- Humidity: In humid conditions your sweat is unable to evaporate trapping the body heat your sweat’s trying to dissipate.
- Altitude: At altitudes above 2300 feet it’s common for athletes to have greater fluid losses than at sea level for the same exercise.
So now that you are bursting with all this data, you’re probably saying, “So what should I do?
I still need a plan!”
Well, don’t sweat it. Developing your hydration strategy doesn’t have to be an overly complicated process. Actually the simpler the plan the easier it will be to follow. As for which hydration theory you should follow… Well that’s up to you. Personally I believe both have strengths and weaknesses so I tend to blend the theories. Specifically, I do the following:
- Bike hydration: I target consuming fluid equal to 60-80% of my sweat rate on the bike. This allows the ADH to kick in to minimize the need to urinate and lets me start the start the run reasonably hydrated. Besides it’s much easier to hydrate on the bike.
- Run hydration: My run hydration goal is approximately 30-50% of sweat rate. This is just an estimate as it’s particularly hard to measure actual hydration when running through an aid station.
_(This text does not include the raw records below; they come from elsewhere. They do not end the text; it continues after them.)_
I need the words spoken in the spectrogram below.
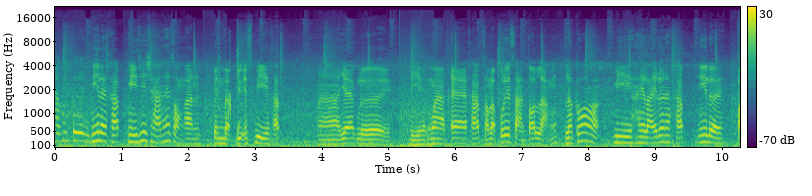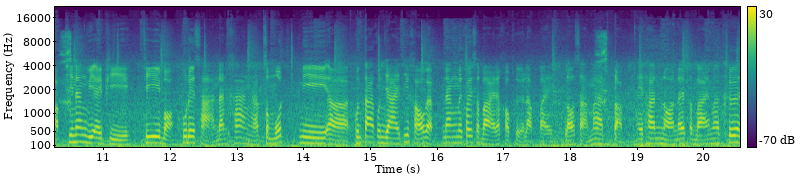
คะคุณปืน นี่เลยครับ มีที่ชาร์จให้ 2 อัน เป็นแบบ USB ครับ มาแยกเลย ดีมากๆแอร์ครับสำหรับผู้โดยสารตอนหลัง แล้วก็มีไฮไลท์ด้วยนะครับ นี่เลยปรับที่นั่ง VIP ที่เบาะผู้โดยสารด้านข้างครับ สมมุติมีเอ่อคุณตาคุณยายที่เขาแบบนั่งไม่ค่อยสบายแล้วเขาเผลอหลับไป เราสามารถปรับให้ท่านนอนได้สบายมากขึ้น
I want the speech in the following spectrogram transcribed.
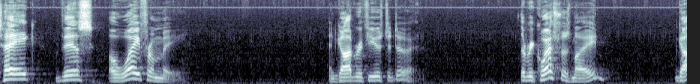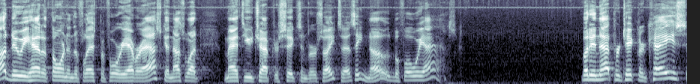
Take this away from me. And God refused to do it. The request was made. God knew he had a thorn in the flesh before he ever asked, and that's what Matthew chapter 6 and verse 8 says. He knows before we ask. But in that particular case,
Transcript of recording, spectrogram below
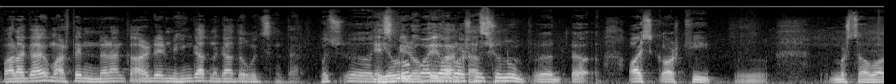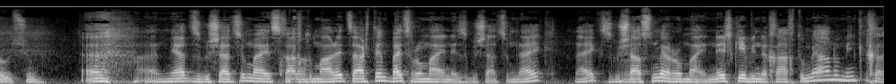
պարագայում արդեն նրան կարելի էր մի 5 հատ նկատողություն տալ։ Բայց Եվրոպայի առաջնությունում այս կարգի մրցավարություն մի հատ զգուշացում այս խախտում արեց արդեն, բայց Ռոմային է զգուշացում։ Նայեք, նայեք, զգուշացնում է Ռոմային։ Ներկևինը խախտում է անում, ինքը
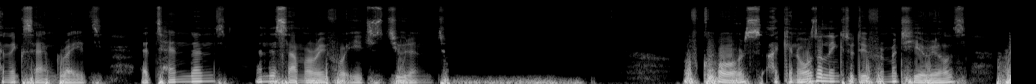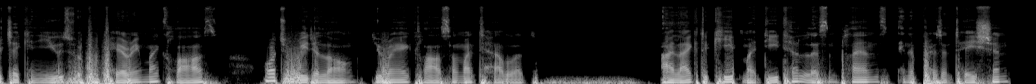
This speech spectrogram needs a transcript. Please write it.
and exam grades, attendance, and the summary for each student. Of course, I can also link to different materials which I can use for preparing my class or to read along during a class on my tablet. I like to keep my detailed lesson plans in a presentation,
- Sodium: I do consume sodium both during the bike and run legs of the race. The sodium offsets some of what’s lost in sweat and allows me to consume a bit more fluid than I might otherwise. It works for me.
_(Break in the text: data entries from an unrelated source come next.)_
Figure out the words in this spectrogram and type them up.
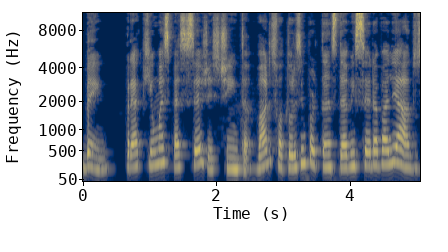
Bem, para que uma espécie seja extinta, vários fatores importantes devem ser avaliados.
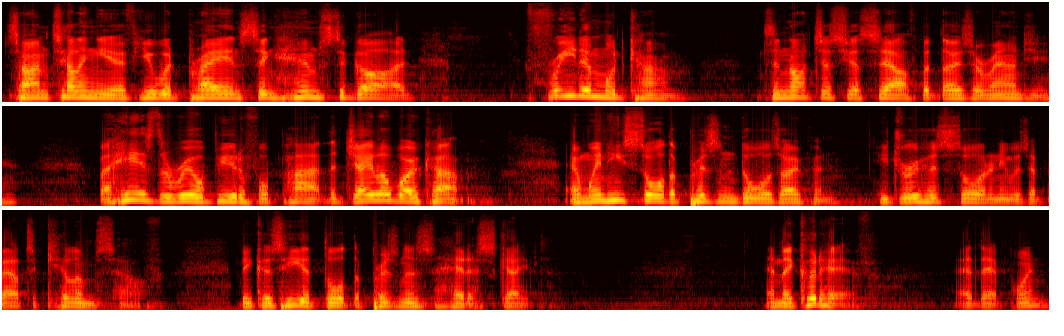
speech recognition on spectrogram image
So I'm telling you, if you would pray and sing hymns to God, freedom would come to not just yourself, but those around you. But here's the real beautiful part the jailer woke up, and when he saw the prison doors open, he drew his sword and he was about to kill himself because he had thought the prisoners had escaped. And they could have at that point.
Here are my 3 key steps to figuring out how to properly hydrate for long-course triathlon:
- Weigh yourself: At least once a week weigh yourself before and after a training session. Keep a log handy to track the changes in weight. I like one hour runs or bike trainer sessions because I don’t need to drink making it easy to determine sweat rate from changes in weight. Also track the air temperature if possible in your log to get an idea of how it affects your sweat rate. For calculation purposes 1 pound = 16 fluid ounces or .95 kilograms = 1 liter. This isn’t perfect science but it’s simple and pretty effective.
- Be flexible: There is no one perfect hydration plan that works for all situations. Do your homework on your hydration needs and adjust to the conditions on race day. If it’s warmer or cooler than expected hydration needs to be adjusted up or down, respectively to match your race pace to the conditions.
- Keep your head in the race: Your thirst mechanism was developed over thousands of years of evolution but your race emotions weren’t. Learning to stay calm and focused puts you in control of the number one rule of long course triathlon racing, which is take care of yourself at all times in the race.
Until next time train safe, stay healthy, and hope to see you at the races.